Strategic Communications: Opening the Playbook
While the SEC has said it will not provide its guidance until later this year, hedge funds will almost certainly have a wider range of tactics at their disposal. The lifting of the “advertising ban” will likely include most forms of marketing communications, including: media relations; web strategy; marketing collateral; advertising; event marketing and event speaking. This dramatically opens the playbook and will potentially allow hedge funds to take much greater control of their messaging and branding with all of their audiences.
Some examples of this broader playbook include:
Branding – A strong brand increases market awareness, placing firms in more searches. A well-managed brand enables firms to more effectively communicate their value proposition, eliminates common objections and ultimately can enhance client loyalty and retention.
Websites – Almost certainly, hedge funds can now move beyond the industry standard “client log in” page to provide some basic information on a firm’s pedigree and general area of investment focus and begin to communicate points of differentiation.
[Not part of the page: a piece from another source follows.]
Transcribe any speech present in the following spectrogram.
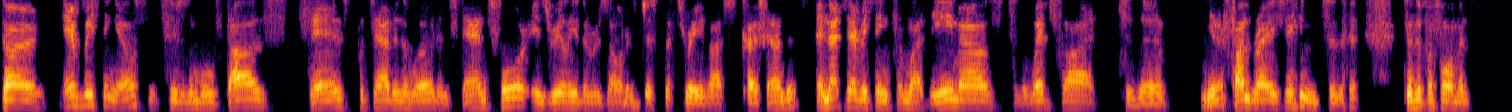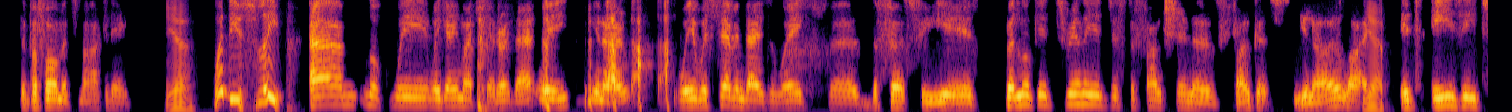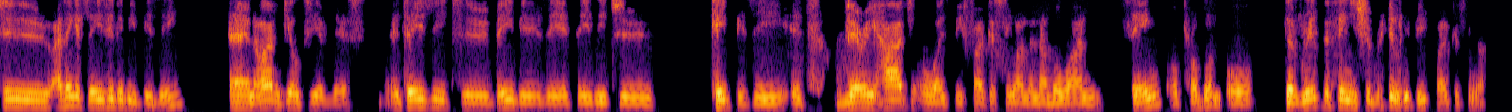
So everything else that Citizen Wolf does, says, puts out in the world, and stands for is really the result of just the three of us co-founders, and that's everything from like the emails to the website to the you know fundraising to the to the performance the performance marketing. Yeah. When do you sleep? Um look we we're getting much better at that. We you know we were seven days a week for the first few years. But look it's really just a function of focus you know? Like yeah. it's easy to i think it's easy to be busy and i'm guilty of this. It's easy to be busy. It's easy to keep busy. It's very hard to always be focusing on the number one thing or problem or the, re- the thing you should really be focusing on.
This is critical today when many investors do their initial research via computer or mobile devices.
Public Relations – It is doubtful the SEC will offer hedge funds carte blanche to discuss performance, but it is very likely that hedge funds will be freer to discuss their investment philosophies in general and create visibility through media relation staples, such as thought leadership and investment commentary. This freedom offers hedge funds a greater ability to form relationships and educate the media. This is particularly important for a long term crisis/reputation management strategy.
Advertising – Flip through the major institutional trade magazines and you will see traditional managers promoting their brands and range of investment strategies. Few rarely tout performance or reveal trading secrets, but the advertising is effective at establishing awareness, credibility and relevance.
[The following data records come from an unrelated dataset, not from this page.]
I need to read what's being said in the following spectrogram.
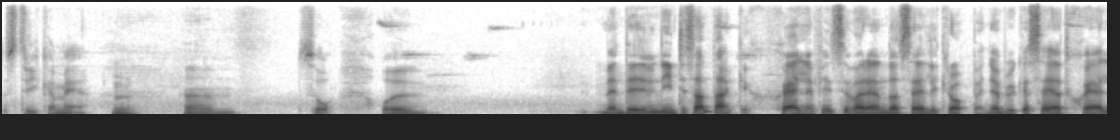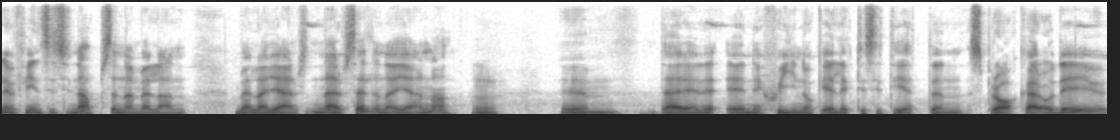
stryka med. Mm. Ehm, så. Och, men det är en intressant tanke. Själen finns i varenda cell i kroppen. Jag brukar säga att själen finns i synapserna mellan, mellan hjärn, nervcellerna i hjärnan. Mm. Ehm, där en- energin och elektriciteten sprakar. Och det är ju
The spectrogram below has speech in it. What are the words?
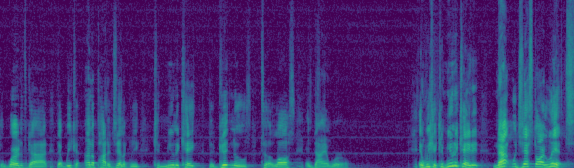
the Word of God that we can unapologetically communicate the good news to a lost and dying world. And we can communicate it not with just our lips,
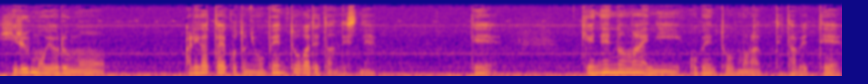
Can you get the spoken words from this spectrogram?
昼も夜もありがたいことにお弁当が出たんですね。で下年の前にお弁当をもらって食べて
Direct Communications – Similar to the advertising approach of traditional managers, hedge funds can be more aggressive while communicating with target audiences. It is difficult to predict what will be permitted, since the scope of direct communications is almost certainly an area the SEC will address with granularity due to the range of suitability issues.
Events – Hedge fund managers can likely move beyond the narrow range of hedge fund-specific events to participate in broader institutional events in a more meaningful way.
As firms continue to adapt to a newly competitive investment, technology and regulatory landscape, they must recognize their communications strategy as an equally critical component for success. Effective communication of a firm’s value will become almost as critical to investors’ decision-making process as investment, operational and risk management.
There are certainly some unknowns as we await the SEC’s response. But—make no mistake—change is coming to the hedge fund community. Winning firms will embrace this change, not resist it. Firms that take a strategic and proactive approach to managing their marketing communications will be better positioned to compete against their peers as well as traditional managers.
Justin Meise is a partner at River Communications, a NY-based PR firm specializing in public relations and marketing for financial services firms.